Problem statement:
Count how many lines of the material contain the string "speech", then give that number and nothing more.

Extracted information:

++++++++++

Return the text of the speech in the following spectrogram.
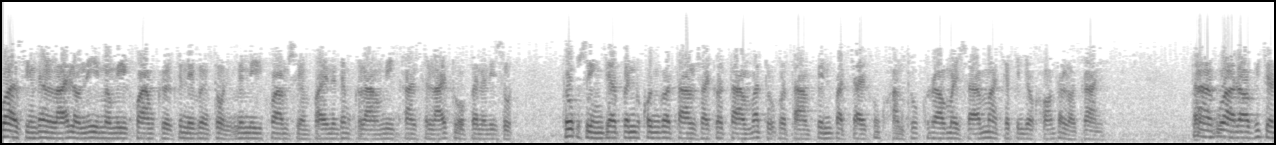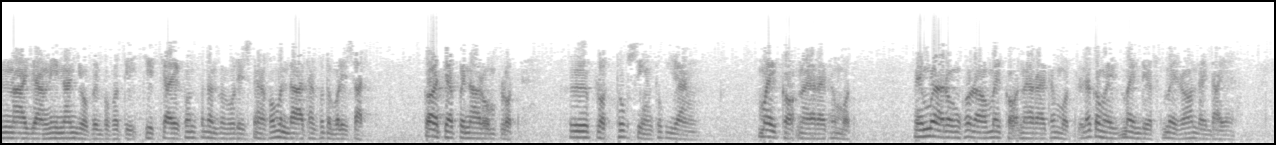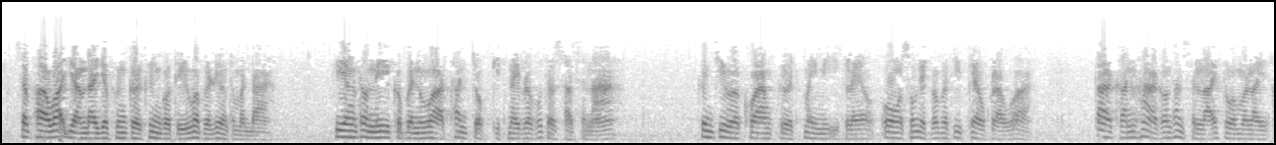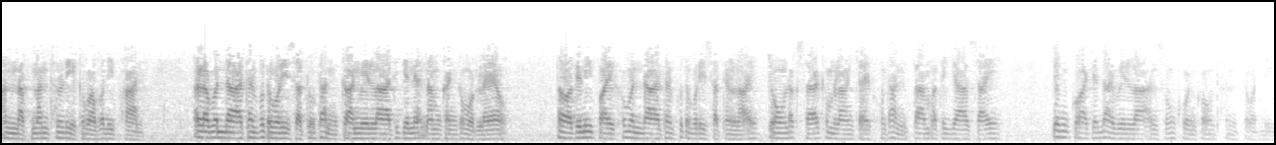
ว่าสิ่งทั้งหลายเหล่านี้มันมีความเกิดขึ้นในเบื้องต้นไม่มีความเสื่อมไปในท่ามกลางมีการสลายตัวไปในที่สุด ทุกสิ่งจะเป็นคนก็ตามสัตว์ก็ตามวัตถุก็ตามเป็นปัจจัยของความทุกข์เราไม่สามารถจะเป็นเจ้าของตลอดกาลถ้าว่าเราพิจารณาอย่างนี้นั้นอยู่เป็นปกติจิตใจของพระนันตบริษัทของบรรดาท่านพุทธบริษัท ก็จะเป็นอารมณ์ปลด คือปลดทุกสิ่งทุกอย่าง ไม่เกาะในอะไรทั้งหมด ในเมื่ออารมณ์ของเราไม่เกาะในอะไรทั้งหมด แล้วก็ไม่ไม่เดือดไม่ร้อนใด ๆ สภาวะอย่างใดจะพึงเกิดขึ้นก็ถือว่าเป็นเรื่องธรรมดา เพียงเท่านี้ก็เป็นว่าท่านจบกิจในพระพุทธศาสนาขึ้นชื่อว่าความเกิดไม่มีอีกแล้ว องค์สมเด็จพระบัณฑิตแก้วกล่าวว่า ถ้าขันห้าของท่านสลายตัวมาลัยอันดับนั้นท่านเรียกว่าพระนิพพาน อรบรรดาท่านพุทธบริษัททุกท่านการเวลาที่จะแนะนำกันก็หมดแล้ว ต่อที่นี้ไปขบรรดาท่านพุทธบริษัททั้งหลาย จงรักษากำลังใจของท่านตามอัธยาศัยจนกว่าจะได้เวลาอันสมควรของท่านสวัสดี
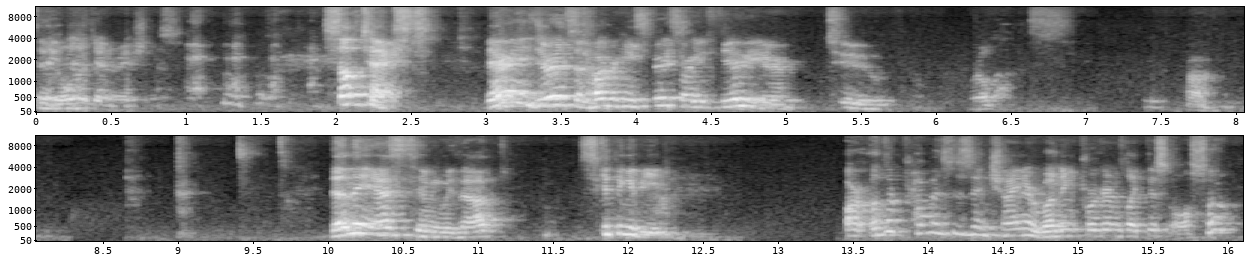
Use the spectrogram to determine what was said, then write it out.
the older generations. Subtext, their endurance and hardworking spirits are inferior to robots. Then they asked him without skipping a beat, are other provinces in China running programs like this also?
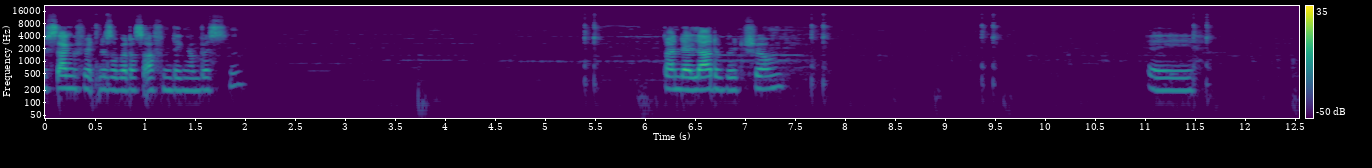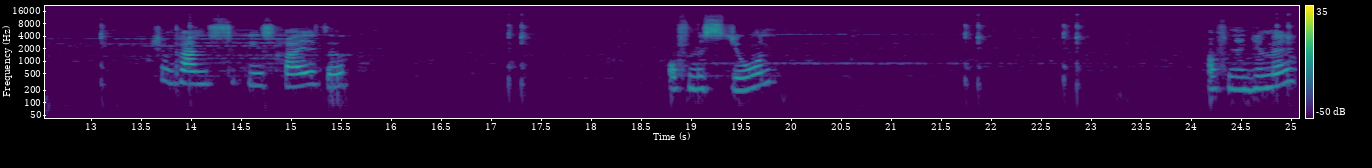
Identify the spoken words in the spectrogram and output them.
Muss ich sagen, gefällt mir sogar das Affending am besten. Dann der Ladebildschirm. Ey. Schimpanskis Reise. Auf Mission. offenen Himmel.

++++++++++

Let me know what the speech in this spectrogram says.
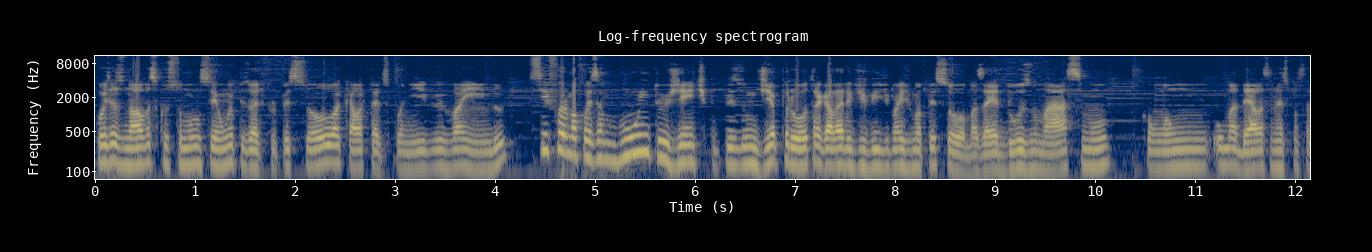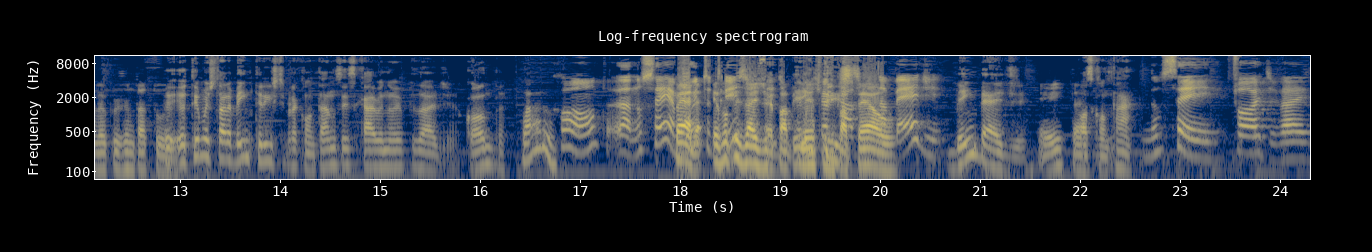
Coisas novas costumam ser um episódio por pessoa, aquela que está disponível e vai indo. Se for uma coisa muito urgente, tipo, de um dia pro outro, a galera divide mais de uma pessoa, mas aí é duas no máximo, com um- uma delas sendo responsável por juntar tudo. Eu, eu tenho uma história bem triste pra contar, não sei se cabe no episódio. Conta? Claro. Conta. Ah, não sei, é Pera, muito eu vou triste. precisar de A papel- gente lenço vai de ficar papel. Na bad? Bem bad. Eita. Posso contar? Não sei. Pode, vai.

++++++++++

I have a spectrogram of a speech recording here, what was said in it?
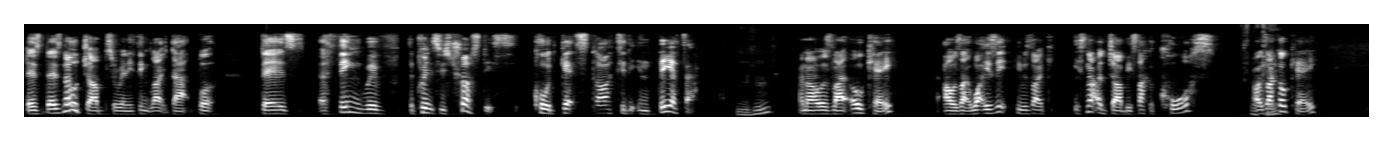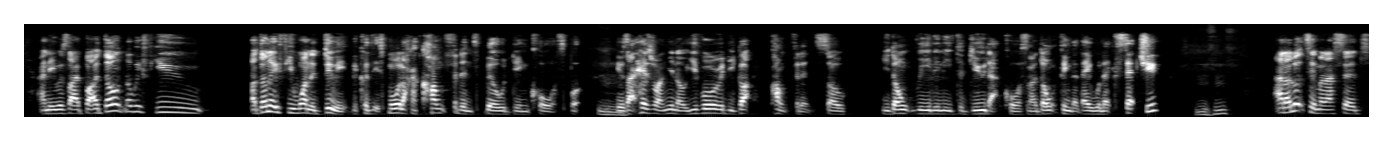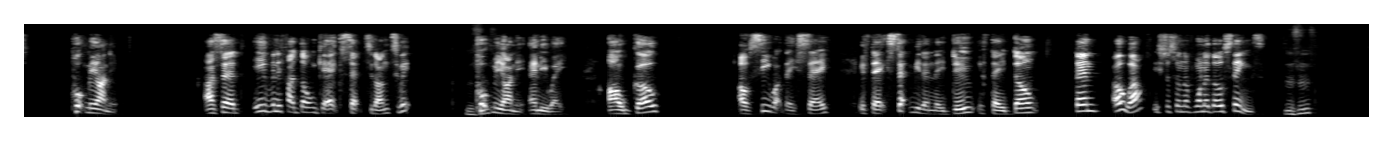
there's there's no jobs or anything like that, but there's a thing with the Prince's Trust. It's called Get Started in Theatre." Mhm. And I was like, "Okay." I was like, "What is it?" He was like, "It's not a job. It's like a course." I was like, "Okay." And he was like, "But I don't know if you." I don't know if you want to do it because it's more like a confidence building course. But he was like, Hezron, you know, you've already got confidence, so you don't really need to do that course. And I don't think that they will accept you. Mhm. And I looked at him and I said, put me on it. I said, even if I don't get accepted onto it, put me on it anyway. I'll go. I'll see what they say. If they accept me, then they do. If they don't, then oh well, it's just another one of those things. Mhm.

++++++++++

Solved problem:
3